- _What the task asks_: Exactly as they appear, copy the lines from the one holding "Language: Kazakh" through the end of the records, leaving pictures out.
==== Task input ====
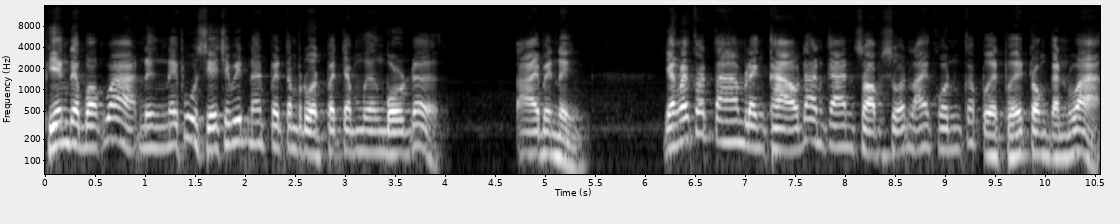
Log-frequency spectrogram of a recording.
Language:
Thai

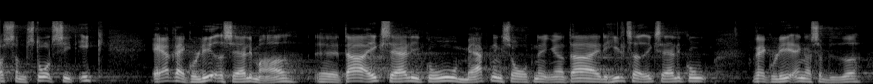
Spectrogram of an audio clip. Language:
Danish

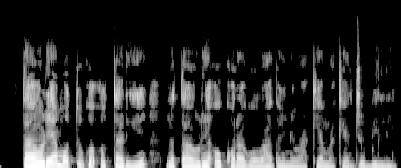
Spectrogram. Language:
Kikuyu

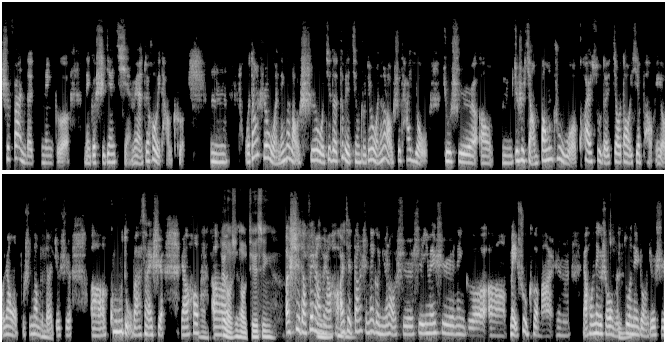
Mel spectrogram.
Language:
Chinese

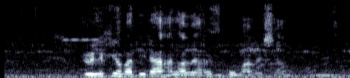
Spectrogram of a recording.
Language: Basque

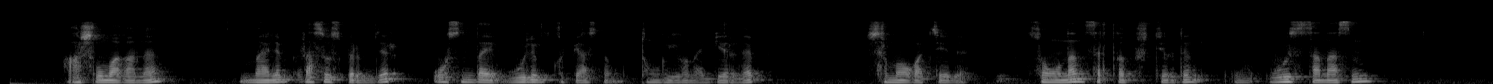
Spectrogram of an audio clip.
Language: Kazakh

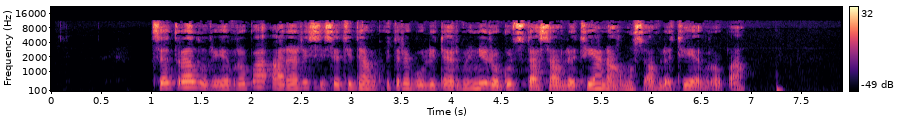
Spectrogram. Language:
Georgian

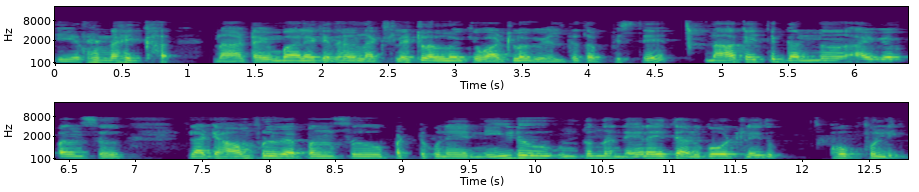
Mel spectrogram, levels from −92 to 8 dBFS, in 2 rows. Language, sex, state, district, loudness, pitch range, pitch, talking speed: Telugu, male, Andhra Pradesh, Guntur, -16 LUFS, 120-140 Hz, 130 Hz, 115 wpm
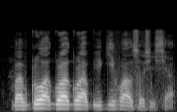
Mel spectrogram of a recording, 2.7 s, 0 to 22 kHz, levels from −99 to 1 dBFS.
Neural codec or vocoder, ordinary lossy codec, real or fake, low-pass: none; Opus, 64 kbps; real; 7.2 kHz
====
- _Your response_:
Language: Kazakh

Spectrogram. Language:
Georgian

Mel spectrogram, levels from −92 to 8 dBFS, in 2 rows. Language, sex, state, district, loudness, pitch range, pitch, talking speed: Telugu, male, Andhra Pradesh, Guntur, -16 LUFS, 120-140 Hz, 130 Hz, 115 wpm
Mel spectrogram of a recording, 2.7 s, 0 to 22 kHz, levels from −99 to 1 dBFS.
Neural codec or vocoder, ordinary lossy codec, real or fake, low-pass: none; Opus, 64 kbps; real; 7.2 kHz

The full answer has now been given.